INFORMATION SUPPLIED:

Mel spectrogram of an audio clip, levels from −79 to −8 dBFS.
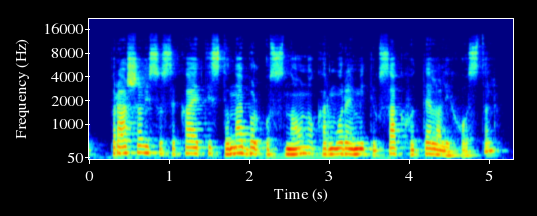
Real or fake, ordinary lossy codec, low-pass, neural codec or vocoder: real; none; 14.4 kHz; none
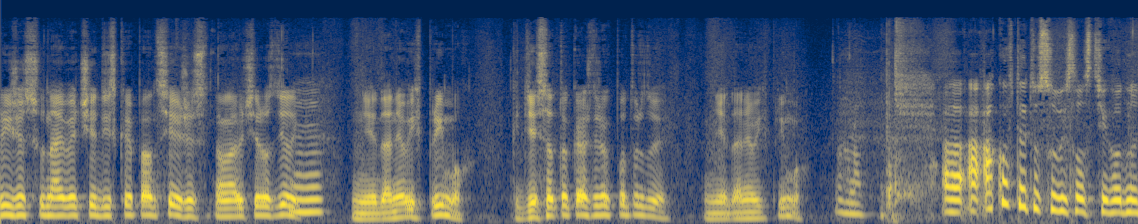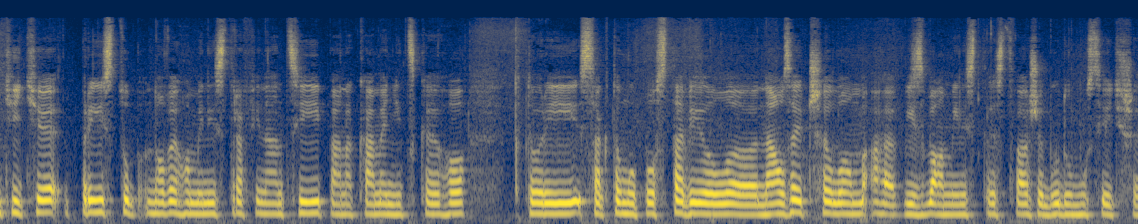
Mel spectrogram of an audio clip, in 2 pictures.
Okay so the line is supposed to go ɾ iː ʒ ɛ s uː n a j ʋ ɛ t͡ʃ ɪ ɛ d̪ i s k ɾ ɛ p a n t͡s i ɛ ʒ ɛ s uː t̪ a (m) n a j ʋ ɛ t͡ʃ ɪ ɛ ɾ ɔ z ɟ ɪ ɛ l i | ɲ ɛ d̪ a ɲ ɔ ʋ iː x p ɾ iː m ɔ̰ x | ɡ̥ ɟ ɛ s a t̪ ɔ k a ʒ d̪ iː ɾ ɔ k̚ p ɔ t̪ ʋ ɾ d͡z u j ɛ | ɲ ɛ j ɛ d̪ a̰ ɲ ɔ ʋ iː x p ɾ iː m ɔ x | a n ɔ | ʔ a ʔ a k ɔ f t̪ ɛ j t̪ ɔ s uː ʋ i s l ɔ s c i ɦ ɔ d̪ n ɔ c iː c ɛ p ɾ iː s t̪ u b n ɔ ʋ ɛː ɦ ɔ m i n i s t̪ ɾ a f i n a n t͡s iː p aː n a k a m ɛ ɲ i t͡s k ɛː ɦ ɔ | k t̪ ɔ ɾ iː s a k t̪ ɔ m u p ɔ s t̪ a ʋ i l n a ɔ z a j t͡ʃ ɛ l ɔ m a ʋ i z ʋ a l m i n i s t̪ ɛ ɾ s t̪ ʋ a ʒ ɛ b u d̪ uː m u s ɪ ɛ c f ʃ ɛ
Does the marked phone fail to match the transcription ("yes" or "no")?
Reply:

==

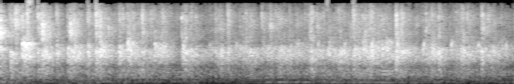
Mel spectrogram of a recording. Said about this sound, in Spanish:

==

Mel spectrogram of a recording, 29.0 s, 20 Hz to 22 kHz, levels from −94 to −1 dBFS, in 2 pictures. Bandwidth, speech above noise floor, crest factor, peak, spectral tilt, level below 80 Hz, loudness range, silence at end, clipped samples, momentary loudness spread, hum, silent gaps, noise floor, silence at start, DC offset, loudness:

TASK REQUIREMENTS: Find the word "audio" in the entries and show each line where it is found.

RESULT:
Mel spectrogram of an audio clip, levels from −79 to −8 dBFS.
Mel spectrogram of an audio clip, in 2 pictures.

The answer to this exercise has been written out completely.